* **What you need to do**: Repeat exactly, and only, the lines of the entries below from the one with "Transcribe what was" through the one with "Type out the words", both ends included.

* **Given data**:
[Start of section]
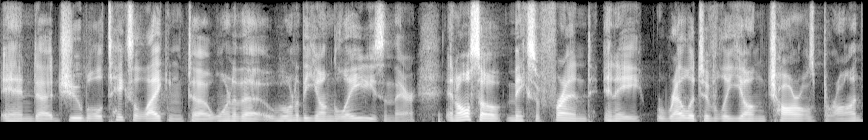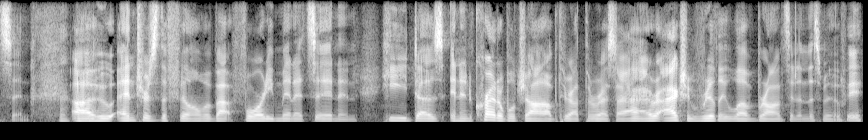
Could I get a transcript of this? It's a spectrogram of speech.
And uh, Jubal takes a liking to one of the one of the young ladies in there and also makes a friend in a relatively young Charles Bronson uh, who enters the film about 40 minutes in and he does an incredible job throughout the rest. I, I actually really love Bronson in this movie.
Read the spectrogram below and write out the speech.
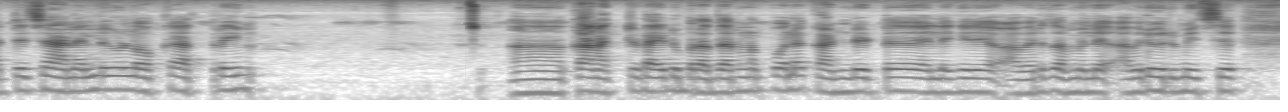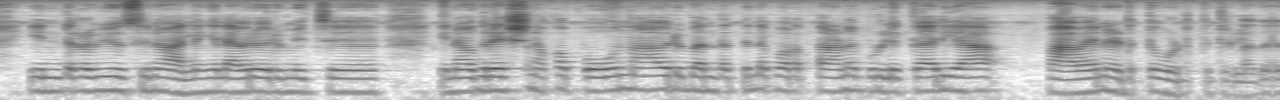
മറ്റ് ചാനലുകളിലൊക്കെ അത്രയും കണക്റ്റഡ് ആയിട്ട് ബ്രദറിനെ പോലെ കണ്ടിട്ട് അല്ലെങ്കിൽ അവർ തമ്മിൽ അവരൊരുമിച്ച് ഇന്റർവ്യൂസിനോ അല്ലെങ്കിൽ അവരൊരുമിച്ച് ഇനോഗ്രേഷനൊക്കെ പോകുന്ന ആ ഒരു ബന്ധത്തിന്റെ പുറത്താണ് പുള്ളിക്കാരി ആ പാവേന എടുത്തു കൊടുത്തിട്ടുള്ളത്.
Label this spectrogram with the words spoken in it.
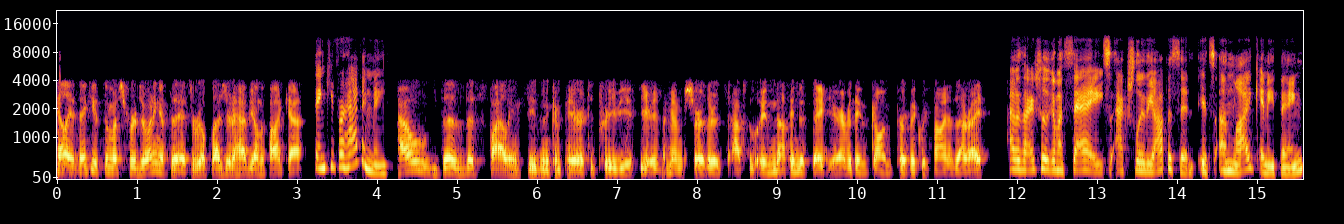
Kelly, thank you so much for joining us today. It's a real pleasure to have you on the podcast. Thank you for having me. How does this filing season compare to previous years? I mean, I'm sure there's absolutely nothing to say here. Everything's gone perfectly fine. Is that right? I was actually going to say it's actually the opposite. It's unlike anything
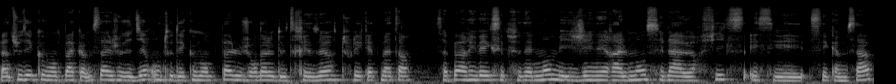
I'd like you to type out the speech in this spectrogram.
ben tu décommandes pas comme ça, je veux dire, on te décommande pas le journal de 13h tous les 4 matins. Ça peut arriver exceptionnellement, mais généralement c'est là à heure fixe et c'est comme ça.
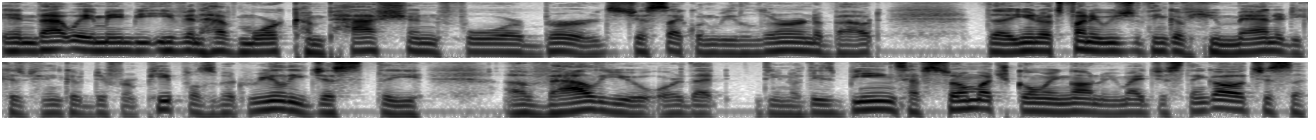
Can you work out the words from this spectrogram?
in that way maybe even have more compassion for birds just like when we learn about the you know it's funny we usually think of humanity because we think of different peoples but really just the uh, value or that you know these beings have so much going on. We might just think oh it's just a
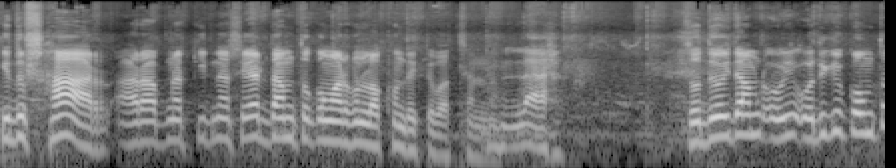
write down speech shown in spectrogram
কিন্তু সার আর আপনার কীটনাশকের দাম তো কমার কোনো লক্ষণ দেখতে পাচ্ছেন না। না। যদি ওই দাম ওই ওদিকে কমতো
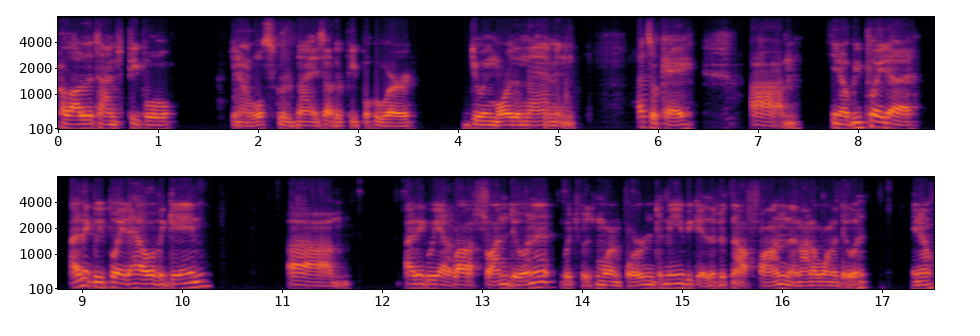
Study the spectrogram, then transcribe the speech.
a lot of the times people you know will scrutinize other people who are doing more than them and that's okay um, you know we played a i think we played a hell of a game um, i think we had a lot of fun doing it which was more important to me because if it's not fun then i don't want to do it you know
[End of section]
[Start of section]
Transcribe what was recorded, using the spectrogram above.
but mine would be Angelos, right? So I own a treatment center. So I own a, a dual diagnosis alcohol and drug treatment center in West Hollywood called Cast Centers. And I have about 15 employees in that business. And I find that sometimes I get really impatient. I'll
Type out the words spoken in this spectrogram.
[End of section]
* **The completed task**:
Transcribe what was recorded, using the spectrogram above.
but mine would be Angelos, right? So I own a treatment center. So I own a, a dual diagnosis alcohol and drug treatment center in West Hollywood called Cast Centers. And I have about 15 employees in that business. And I find that sometimes I get really impatient. I'll
Type out the words spoken in this spectrogram.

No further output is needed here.